The Fès Colloquium was initially conceived as a modest event at the periphery of the annual Fes Festival of World Sacred Music in Morocco, the Colloquium has grown to a global forum on probing issues of ethics, globalization, and poverty, and their ties to the Arab World, Europe, and beyond. Participants at the annual event include politicians, scientists, scholars, artists, development practitioners, and business leaders. Past colloquia participation have focused on central topics of education, cultural heritage, youth, and memory. Institutional partners in the forum have included the European Union, the Aga Khan Trust for Culture, the Moroccan government, and the World Bank’s DDVE.

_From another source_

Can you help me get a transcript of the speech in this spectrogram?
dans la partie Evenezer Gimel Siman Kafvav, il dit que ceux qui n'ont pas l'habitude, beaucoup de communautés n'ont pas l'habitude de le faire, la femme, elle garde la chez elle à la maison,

The International Movement ATD Fourth World was founded in 1957 in France by a Catholic Priest, Joseph Wresinski (1914-1988). ATD is a non-confessional, non-profit grass-roots and advocacy organization at the origin of the United Nations’ World day for overcoming poverty (October 17). Today, ATD runs projects with the very poor in about twenty five developed and developing countries. ATD also aims at representing the poorest in national and international forums. The organization has been granted consultative status 1 with the Economic and Social Council (ECOSOC) at the United Nations.

The Women, Faith and Development Alliance (WFDA) was launched in April 2008 as a partnership between international development, faith, and women’s organizations committed to dialogue and advocacy on issues of gender equity. The lead organizational sponsors are Women Thrive Worldwide, the World Conference of Religions for Peace, InterAction, and Washington National Cathedral’s Center for Global Justice and Reconciliation. With the support of more than 70 organizations, WFDA’s goal is twofold: to bridge chasms that have existed between faith, development, and women’s organizations active in parallel and complementary areas, and to form a coalition to advocate for concerted financial commitment and policy on gender issues. DDVE provided in 2007 funding to WFDA for its dissemination and outreach efforts, including the production of a short video on empowering women.

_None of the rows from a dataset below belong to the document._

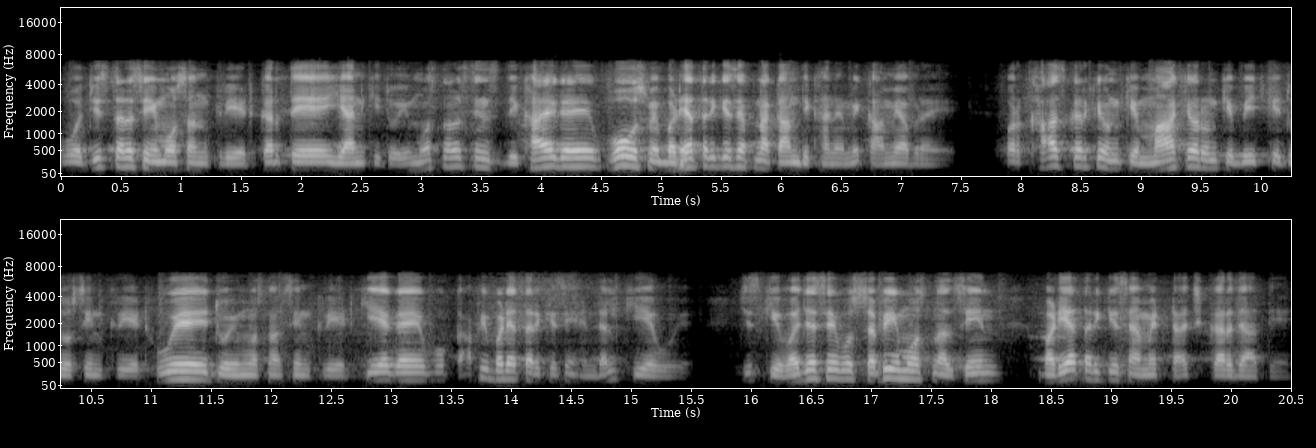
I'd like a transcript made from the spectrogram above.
वो जिस तरह से इमोशन क्रिएट करते, यानी कि जो इमोशनल सीन्स दिखाए गए, वो उसमें बढ़िया तरीके से अपना काम दिखाने में कामयाब रहे। और खास करके उनके माँ के और उनके बीच के जो सीन क्रिएट हुए, जो इमोशनल सीन क्रिएट किए गए, वो काफ़ी बढ़िया तरीके से हैंडल किए हुए, जिसकी वजह से वो सभी इमोशनल सीन बढ़िया तरीके से हमें टच कर जाते हैं।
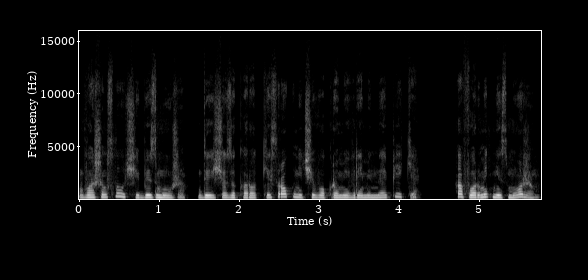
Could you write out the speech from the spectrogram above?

The World Conference of Religions for Peace (WCRP) is an international coalition or representatives of global religious traditions committed to peace and development. Recent WCRP global fora have focused on contributions and partnerships of faith leaders and communities to achieve the MDGs. At the country-level, WCRP convenes Inter-Religious Councils of local religious leaders to undertake work on a range of initiatives, including gender, legal empowerment, conflict transformation, children and youth, sustainable development, human rights, and peace education, inter alia. DDVE participated and provided funding in 2007 to WFDA for its dissemination and outreach efforts, including the production of a short video on empowering women, and convening a high level working group to move the initiative forward.

The World Council of Churches (WCC) brings together 349 churches, denominations and church fellowships in more than 110 countries and territories representing over 560 million Christians. Part of the broader Geneva-based ecumenical movement, the WCC is engaged in issues relating to poverty reduction, including in areas such as trade liberalization, governance, and post-conflict. Since 2002, the World Bank and the International Monetary Fund have been engaged in an ongoing dialogue with the WCC. Termed “encounters,” these meetings have examined issues around institutional governance and accountability, participation of civil society in development processes, the respective roles of the public and private sector in poverty alleviation, and the challenges of globalization. Through this dialogue with WCC, the World Bank and the IMF have been encouraged to re-examine their concepts of development and evolving institutional mandates. The last “encounter” took place in Accra, Ghana in August 2008.

 
 



Permanent URL for this page: http://go.worldbank.org/1F9FW2W0T0